**Task goal**
Pictures aside, output each record exactly.

Dataset items
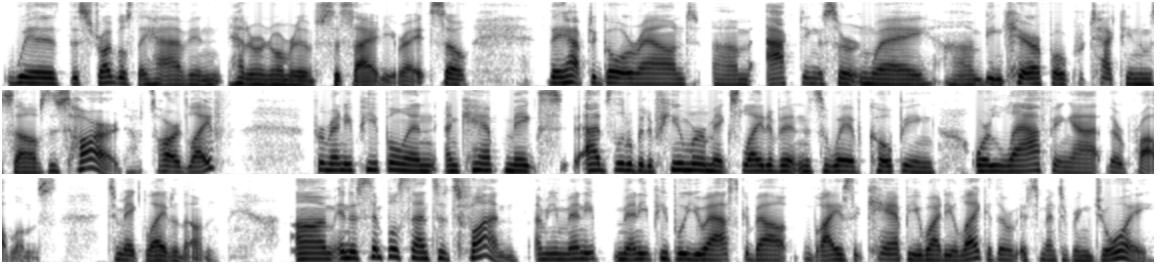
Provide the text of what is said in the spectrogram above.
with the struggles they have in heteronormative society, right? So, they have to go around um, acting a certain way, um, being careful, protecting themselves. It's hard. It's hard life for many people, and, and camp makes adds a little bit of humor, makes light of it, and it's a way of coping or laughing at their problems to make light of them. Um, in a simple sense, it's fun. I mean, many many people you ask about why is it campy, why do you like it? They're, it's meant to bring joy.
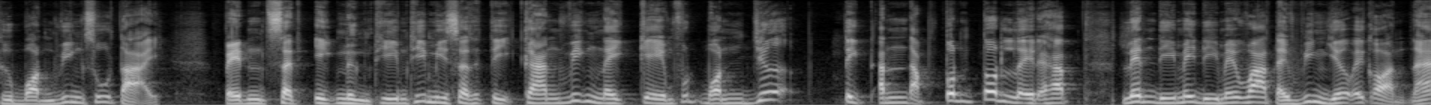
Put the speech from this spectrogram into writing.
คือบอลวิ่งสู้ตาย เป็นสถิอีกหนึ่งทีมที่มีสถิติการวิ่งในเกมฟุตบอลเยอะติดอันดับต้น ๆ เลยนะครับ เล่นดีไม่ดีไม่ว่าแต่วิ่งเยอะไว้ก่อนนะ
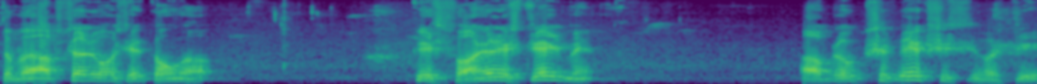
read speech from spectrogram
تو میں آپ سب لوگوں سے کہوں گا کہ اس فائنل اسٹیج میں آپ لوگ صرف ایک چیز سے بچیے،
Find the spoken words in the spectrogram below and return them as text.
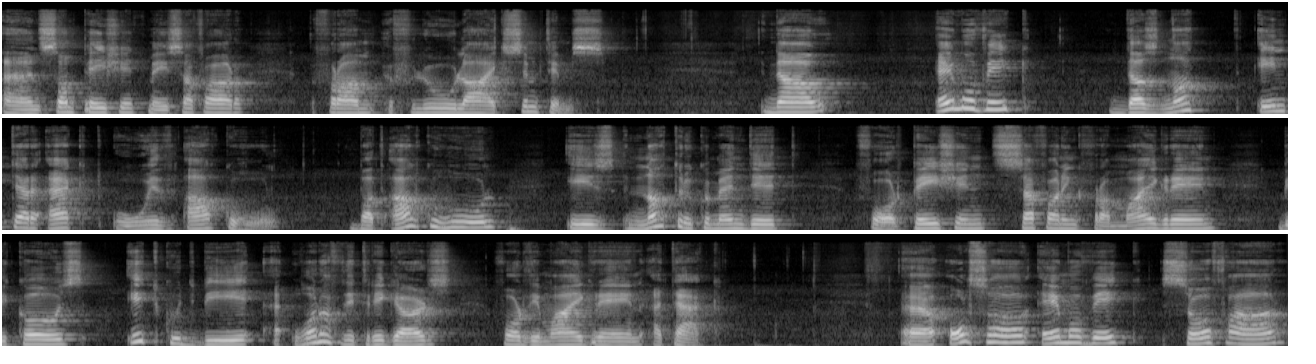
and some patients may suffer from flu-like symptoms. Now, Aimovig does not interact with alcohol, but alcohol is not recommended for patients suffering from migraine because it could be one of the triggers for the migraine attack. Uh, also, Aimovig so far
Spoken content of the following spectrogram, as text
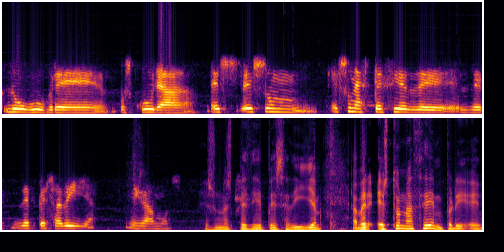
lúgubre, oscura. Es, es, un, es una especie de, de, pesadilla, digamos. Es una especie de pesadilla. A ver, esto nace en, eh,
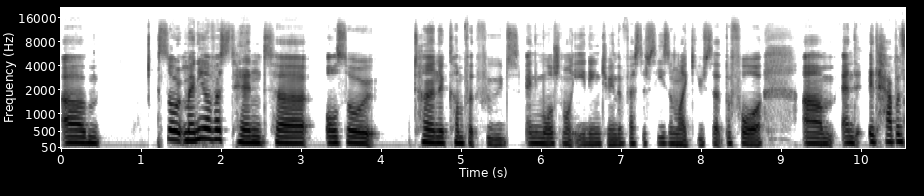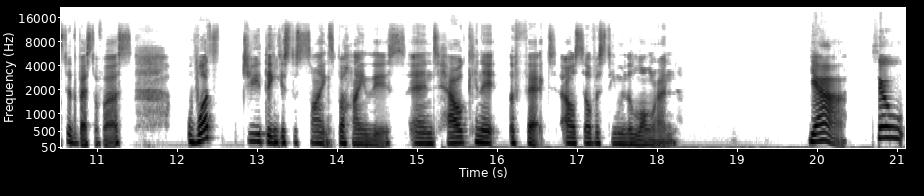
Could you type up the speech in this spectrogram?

**Exercise answer**
Provide the text of what is said in the spectrogram above.
with the struggles they have in heteronormative society, right? So, they have to go around um, acting a certain way, um, being careful, protecting themselves. It's hard. It's hard life for many people, and, and camp makes adds a little bit of humor, makes light of it, and it's a way of coping or laughing at their problems to make light of them. Um, in a simple sense, it's fun. I mean, many many people you ask about why is it campy, why do you like it? They're, it's meant to bring joy.
Put the speech from this spectrogram into writing.
คือบอลวิ่งสู้ตาย เป็นสถิอีกหนึ่งทีมที่มีสถิติการวิ่งในเกมฟุตบอลเยอะติดอันดับต้น ๆ เลยนะครับ เล่นดีไม่ดีไม่ว่าแต่วิ่งเยอะไว้ก่อนนะ
read speech from spectrogram
تو میں آپ سب لوگوں سے کہوں گا کہ اس فائنل اسٹیج میں آپ لوگ صرف ایک چیز سے بچیے،
Find the spoken words in the spectrogram below and return them as text.
and some patients may suffer from flu-like symptoms. Now, Aimovig does not interact with alcohol, but alcohol is not recommended for patients suffering from migraine because it could be one of the triggers for the migraine attack. Uh, also, Aimovig so far
Spoken content of the following spectrogram, as text
lúgubre, oscura. Es, es, un, es una especie de, de, pesadilla, digamos. Es una especie de pesadilla. A ver, esto nace en, eh,
Could you type up the speech in this spectrogram?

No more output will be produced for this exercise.